Straits Times Forum April 1 1999 I REFER to the Nature Society's (Singapore) letter "Consider other solutions before killing wild pigs" (ST, March 29). The Society for the Prevention of Cruelty to Animals (SPCA) supports the views expressed in the letter and hopes that the authorities will take up the suggestions put forward to preserve the life of these animals. DEIRDRE MOSS (Ms) Executive Officer Society for the Prevention of Cruelty to Animals



Wild boars culled to trim population
Straits Times Forum April 1 1999 I REFER to the letters urging Mindef to reconsider the culling of wild boars on Pulau Tekong. The intention behind the culling is to control the population of wild boars, not eradicate them. Culling was a decision taken after alternative methods to control the population of wild boars on Tekong, such as trying to remove their food sources, yielded no results. With no natural predators on the island, the wild boar population has been increasing steadily. While wild boars contribute to the bio-diversity of Tekong, they also cause destruction to soil and plant life in their search for food. They contaminate water sources and create holes in the ground when foraging for food. These holes are breeding grounds for mosquitoes and a potential source of malaria. The decision to cull wild boars preceded the outbreak of Japanese encephalitis (JE) and the Hendra-like virus in Malaysia. It was taken after very careful deliberation and consultation with the Ministry of Health, the Singapore Zoological Gardens and the Primary Production Department. Mindef is working closely with the National Parks Board on the culling process. I would like to stress that Mindef takes steps to ensure that the bio-diversity of our training areas are left intact as much as possible. The culling of wild boars is a measure that is being taken in the interest of our servicemen. GOH CHEE KONG (Colonel) Director Public Affairs Ministry of Defence



Spare them: Wild boars on Pulau Tekong

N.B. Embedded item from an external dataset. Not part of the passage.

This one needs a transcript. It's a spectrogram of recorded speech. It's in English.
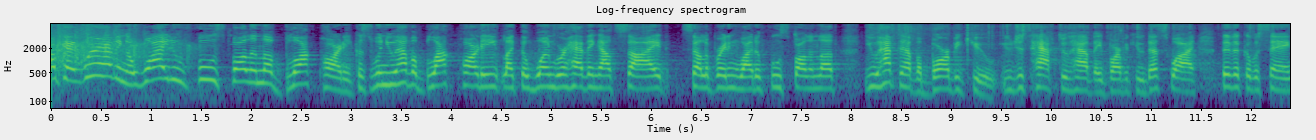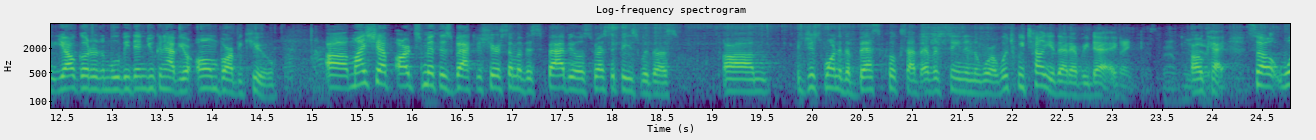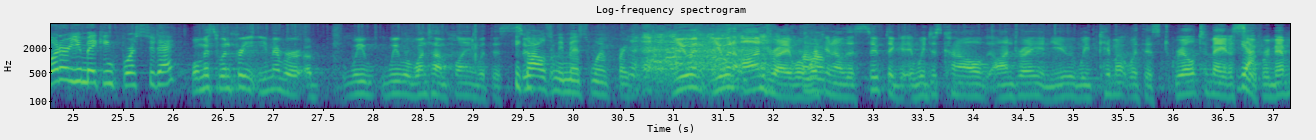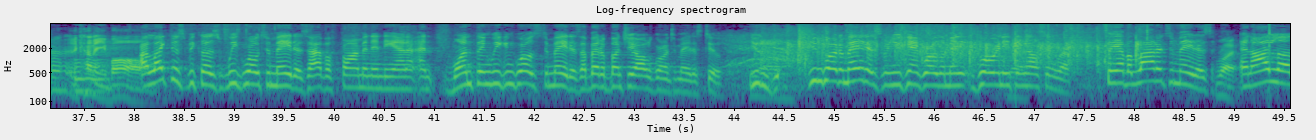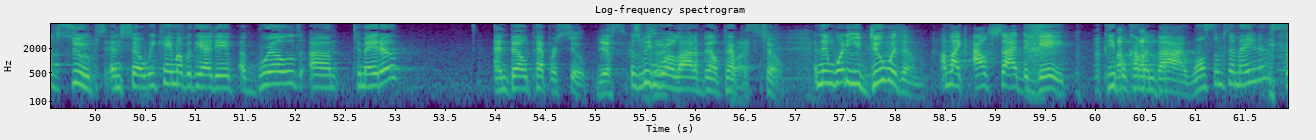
Okay, we're having a Why Do Fools Fall in Love block party. Because when you have a block party like the one we're having outside celebrating Why Do Fools Fall in Love, you have to have a barbecue. You just have to have a barbecue. That's why Vivica was saying, y'all go to the movie, then you can have your own barbecue. Uh, my chef, Art Smith, is back to share some of his fabulous recipes with us. Um, just one of the best cooks I've ever seen in the world, which we tell you that every day. Thank you, ma'am. You Okay, so what are you making for us today? Well, Miss Winfrey, you remember uh, we we were one time playing with this. He soup. calls me Miss Winfrey. You and you and Andre were Uh-huh. working on this soup thing, and we just kind of all Andre and you, and we came up with this grilled tomato soup. Yeah. Mm-hmm. Remember? And it kind of evolved. I like this because we grow tomatoes. I have a farm in Indiana, and one thing we can grow is tomatoes. I bet a bunch of y'all are growing tomatoes too. You can, you can grow tomatoes when you can't grow them any, grow anything else anywhere. So you have a lot of tomatoes. Right. And I love soups, and so we came up with the idea of a grilled um, tomato and bell pepper soup. Yes, Because we can grow a lot of bell peppers Right. too. And then what do you do with them? I'm like outside the gate, people coming by. Want some tomatoes?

Straits Times April 16 1999 INSTEAD of killing the wild boars on Pulau Tekong, why not catch and test them for the virus, suggested Nominated MP Simon Tay. Responding, National Development Minister Lim Hng Kiang said: "If they can be tested for the disease ... then they cannot be wild boars, they'd be tame boars." Mr Tay wanted the estimated 700 wild boars on the island to be caught and tested rather than killed. Welcoming the break from the usual questions he faced on housing policy, Mr Lim said: "Its a pleasure to be talking about pigs rather than HDB flats, but I'm afraid that wild boars do not quite come under my ministry." He added that the island was over-populated with wild boars and the Defence Ministry was taking this opportunity to cull the animals. Reports by Leong Weng Kam, Ahmad Osman, Geraldine Yeo, and Joanne Lee